London is blessed with a number of really first-rate shops selling antique maps. Some have already been featured here on the blog – others most certainly will be in posts to come. To visit any one of them is in some ways an even better experience than visiting one of the world’s great map libraries: many of the maps are manifestly of museum quality; there is no limit on how many maps you can ask to see and to handle, and there is expert guidance and a fund of professional knowledge on hand to be tapped into. Best of all, you can actually buy them.
I made my way to the most recently established of these superlative map-shops just yesterday – Daniel Crouch Rare Books in Bury Street. Just have a look at the crouchrarebooks.com website to get the flavour. I’ve been dealing in maps for over forty years. I’m not easily impressed, but this is a seriously impressive shop. The shelves lined with impossibly and improbably beautiful atlases. Two of the ‘great’ maps of London hanging on the walls. A gorgeous Richard Bennett map of London on an eighteenth-century fan. Several maps I knew of but had never, ever, seen before. And not just maps and atlases, but other articles of delight – not just one, but two original waywisers – the pedometers used for measuring the roads by early mapmakers.

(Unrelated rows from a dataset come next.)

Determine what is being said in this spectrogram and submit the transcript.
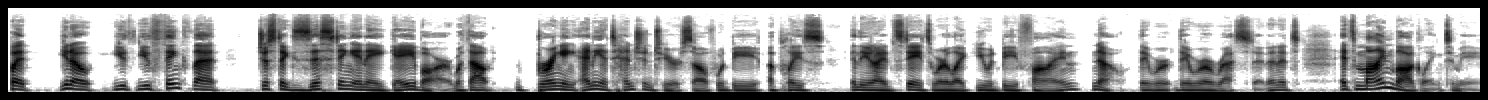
But you know, you you think that just existing in a gay bar without bringing any attention to yourself would be a place in the United States where like you would be fine. No, they were they were arrested, and it's it's mind boggling to me.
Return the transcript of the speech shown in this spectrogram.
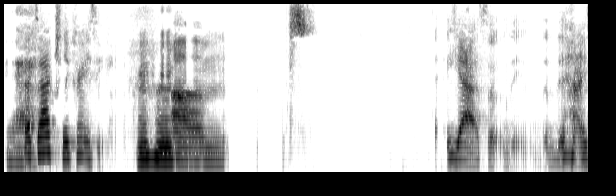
Yeah, that's actually crazy. Mm-hmm. Um, yeah, so I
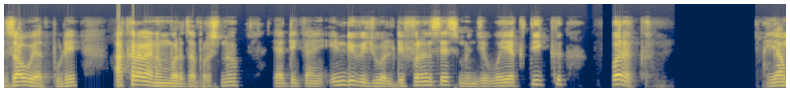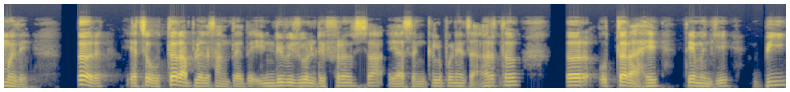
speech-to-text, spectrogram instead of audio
जाऊयात पुढे. 11व्या नंबरचा प्रश्न. या ठिकाणी इंडिव्हिज्युअल डिफरन्सेस म्हणजे वैयक्तिक फरक. यामध्ये. तर याचं उत्तर आपल्याला सांगता येतं. इंडिव्हिज्युअल डिफरन्सचा या संकल्पनेचा अर्थ. तर उत्तर आहे ते म्हणजे बी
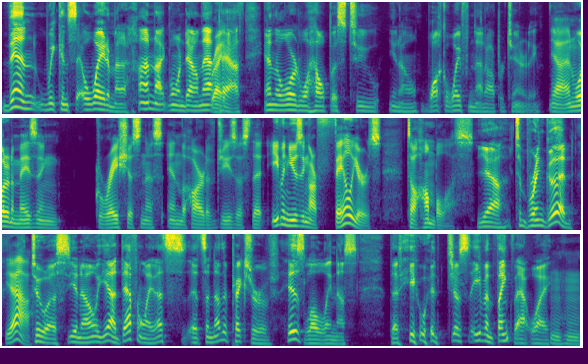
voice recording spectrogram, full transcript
then we can say, "Oh, wait a minute, I'm not going down that Right. path," and the Lord will help us to you know walk away from that opportunity. Yeah, and what an amazing graciousness in the heart of Jesus that even using our failures to humble us. Yeah, to bring good. Yeah. to us, you know. Yeah, definitely. That's it's another picture of his lowliness that he would just even think that way. Mm-hmm.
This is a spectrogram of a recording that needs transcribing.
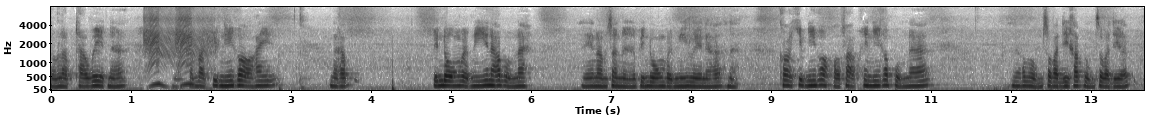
สำหรับท้าวเวทนะสำหรับคลิปนี้ก็ให้นะครับ เป็นองแบบนี้นะครับผมนะ นะนำเสนอเป็นองค์แบบนี้เลยนะครับนะก็คลิปนี้ก็ขอฝากแค่นี้ครับผมนะนะครับผมสวัสดีครับผมสวัสดีครับ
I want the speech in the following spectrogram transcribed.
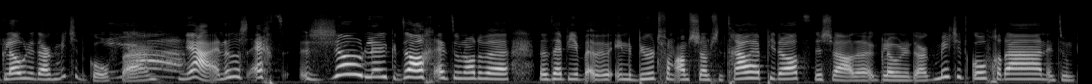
Glow in the Dark Midget golfen. Ja. Ja, en dat was echt zo'n leuke dag. En toen hadden we, dat heb je in de buurt van Amsterdam Centraal heb je dat. Dus we hadden Glow in the Dark Midget golf gedaan. En toen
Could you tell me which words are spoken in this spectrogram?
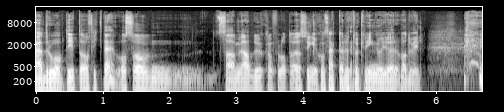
jeg dro opp dit og fikk det. Og så sa de ja, du kan få lov til å synge konserter rundt omkring og gjøre hva du vil.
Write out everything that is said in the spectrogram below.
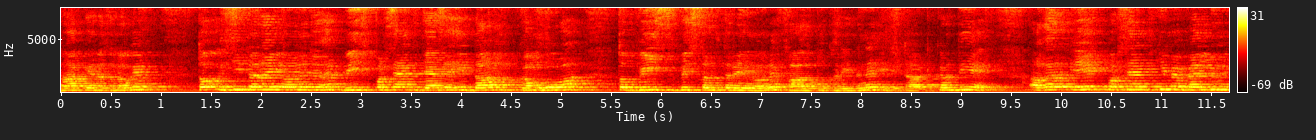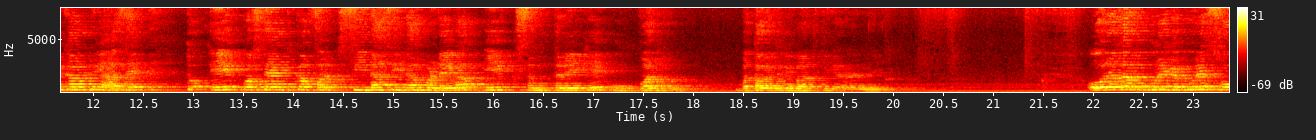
ला के रख लोगे। तो इसी तरह इन्होंने जो है 20 परसेंट जैसे ही दाम कम हुआ तो 20 20 संतरे इन्होंने फालतू खरीदने स्टार्ट कर दिए। अगर एक की मैं वैल्यू निकाल लू यहाँ से एक परसेंट का फ़र्क सीधा सीधा पड़ेगा एक संतरे के ऊपर। बताओ इतनी बात क्लियर है नहीं? और अगर पूरे के पूरे सौ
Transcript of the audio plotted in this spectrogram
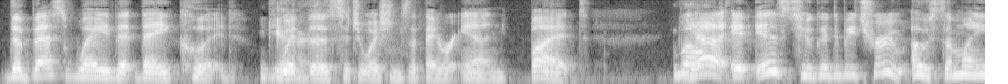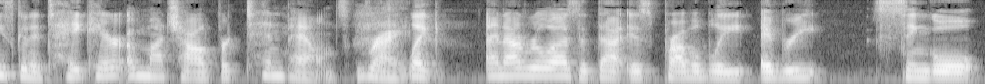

So many things to covet, and covet I do, but what I am really here for is to have a look at something very special – a theodolite which we believe once belonged to that great eighteenth-century mapmaker, Thomas Jefferys – the man primarily responsible for the surveying and re-mapping of large swathes of England in the 1760s. Some years ago, I wrote the Oxford Dictionary of National Biography article on Jefferys and then followed that up with a longer and more detailed essay published in the now defunct journal Mapforum. You can now read that, if you have a mind to, on a new parallel blog I’ve created as a home for my occasional formal essays and lectures – many of them previously unpublished or only published in not readily accessible journals. There is a link under “Essays” at the top of the page.
Knowing my long-established interest in Jefferys, Daniel kindly invited me to have a look at the theodolite before it travels to its new home. In a shop full of covetable things, how covetable is this? Just as well it’s already sold.

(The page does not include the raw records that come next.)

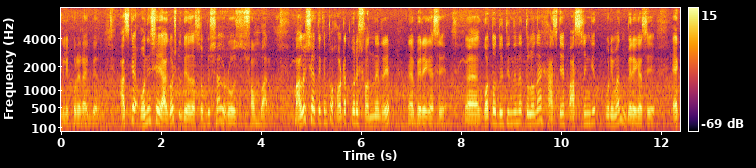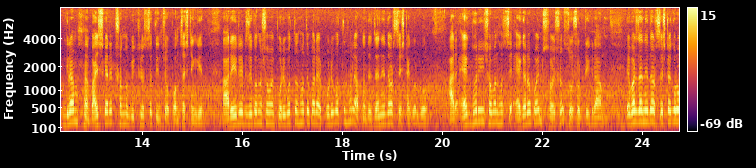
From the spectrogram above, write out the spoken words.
ক্লিক করে রাখবেন। আজকে উনিশে আগস্ট দু হাজার চব্বিশ সাল রোজ সোমবার। মালয়েশিয়াতে কিন্তু হঠাৎ করে স্বর্ণের রেট বেড়ে গেছে। গত দুই তিন দিনের তুলনায় আজকে পাঁচ রিঙ্গিত পরিমাণ বেড়ে গেছে। এক গ্রাম বাইশ ক্যারেট স্বর্ণ বিক্রি হচ্ছে তিনশো পঞ্চাশ রিঙ্গিত। আর এই রেট যে কোনো সময় পরিবর্তন হতে পারে, আর পরিবর্তন হলে আপনাদের জানিয়ে দেওয়ার চেষ্টা করব। আর এক ভরি সমান হচ্ছে এগারো পয়েন্ট ছয়শো চৌষট্টি গ্রাম। এবার জানিয়ে দেওয়ার চেষ্টা করব,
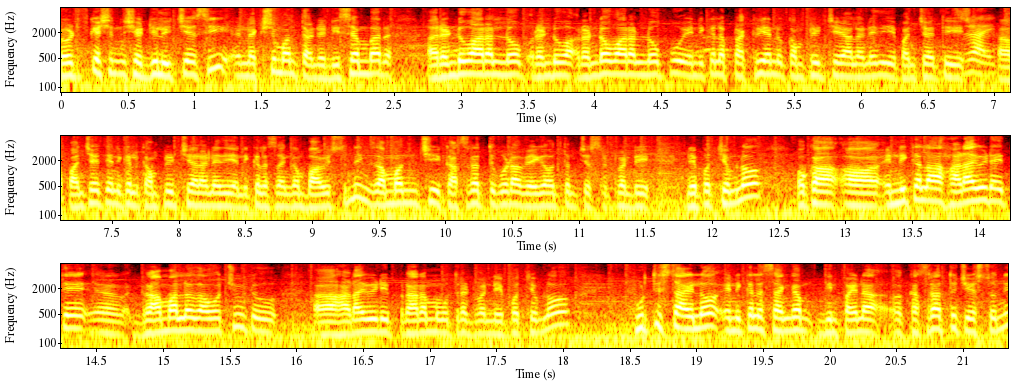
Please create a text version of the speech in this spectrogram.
నోటిఫికేషన్ షెడ్యూల్ ఇచ్చేసి నెక్స్ట్ మంత్ అంటే డిసెంబర్ రెండు వారాల్లో రెండు రెండో వారం లోపు ఎన్నికల ప్రక్రియను కంప్లీట్ చేయాలనేది పంచాయతీ పంచాయతీ ఎన్నికలు కంప్లీట్ చేయాలనేది ఎన్నికల సంఘం భావిస్తుంది. దీనికి సంబంధించి కసరత్తు కూడా వేగవంతం చేసినటువంటి నేపథ్యంలో ఒక ఎన్నికల హడావిడి అయితే గ్రామాల్లో కావచ్చు ఇటు హడావిడి ప్రారంభమవుతున్నటువంటి నేపథ్యంలో పూర్తి స్థాయిలో ఎన్నికల సంఘం దీనిపైన కసరత్తు చేస్తుంది.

Lacking its original tripod, but still a beautiful example of an eighteenth-century precision instrument. Made by the London instrument-maker John Bennett of Soho (1708-1770) and featuring what was still quite a new development, the sighting telescope at the top, an innovation which transformed the utility of the theodolite and hence transformed the accuracy of mapmaking. The first sighting telescope theodolite had been made in London while Bennett was still an apprentice.

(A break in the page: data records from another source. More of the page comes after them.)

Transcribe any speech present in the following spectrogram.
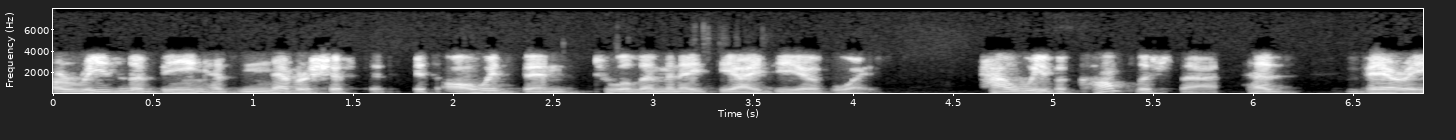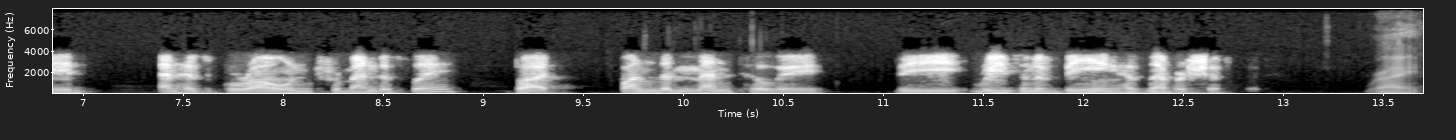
our reason of being has never shifted. It's always been to eliminate the idea of waste. How we've accomplished that has varied and has grown tremendously, but fundamentally, the reason of being has never shifted. Right.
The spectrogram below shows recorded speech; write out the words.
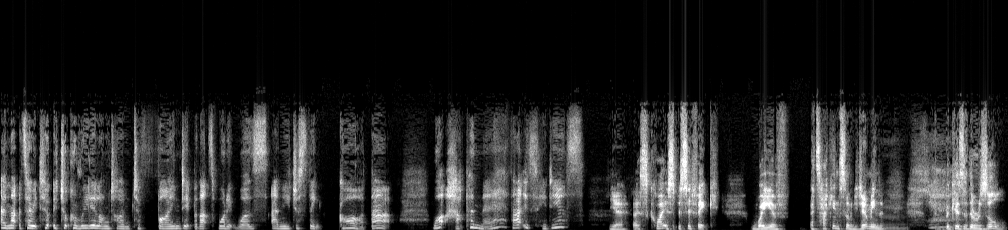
And that so it took it took a really long time to find it, but that's what it was. And you just think, God, that what happened there? That is hideous. Yeah. That's quite a specific way of attacking somebody. Do you know what I mean? mm. Yeah. Because of the result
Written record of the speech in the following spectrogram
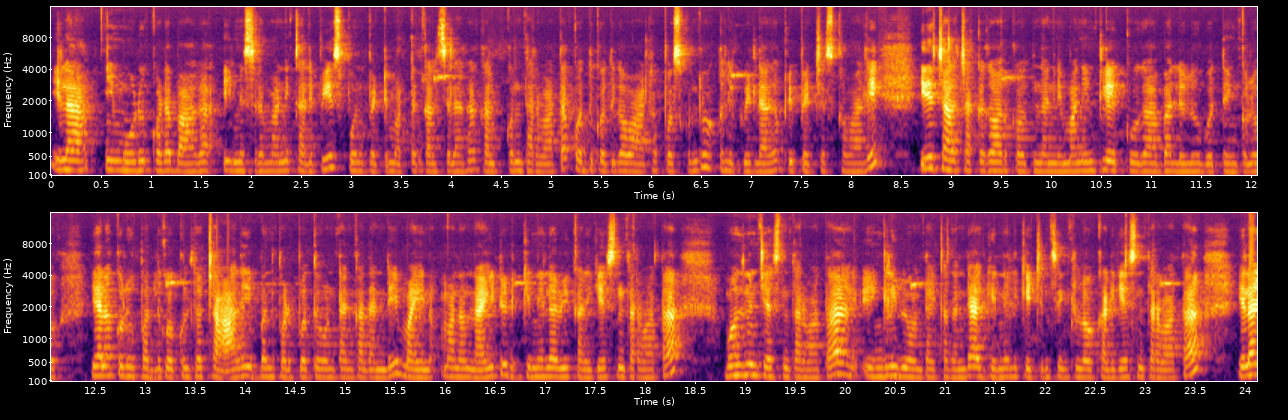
ఇలా ఈ మూడు కూడా బాగా ఈ మిశ్రమాన్ని కలిపి స్పూన్ పెట్టి మొత్తం కలిసేలాగా కలుపుకున్న తర్వాత కొద్ది కొద్దిగా వాటర్ పోసుకుంటూ ఒక లిక్విడ్ లాగా ప్రిపేర్ చేసుకోవాలి. ఇది చాలా చక్కగా వర్క్ అవుతుందండి. మన ఇంట్లో ఎక్కువగా బల్లులు బొద్దింకులు ఎలకలు పందుకొక్కులతో చాలా ఇబ్బంది పడిపోతూ ఉంటాం కదండి. మైన మనం నైట్ గిన్నెలు అవి కడిగేసిన తర్వాత భోజనం చేసిన తర్వాత ఎంగిలివి ఉంటాయి కదండి. ఆ గిన్నెలు కిచెన్ సింక్లో కడిగేసిన తర్వాత ఇలా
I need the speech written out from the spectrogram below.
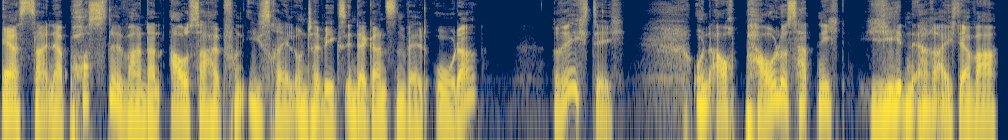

It is an object which would not be out of place in Moira Goff’s current Georgians Revealed exhibition at the British Library (something not to be missed). An object fully worthy of a place there – quite extraordinary what treasures turn up in the London map trade.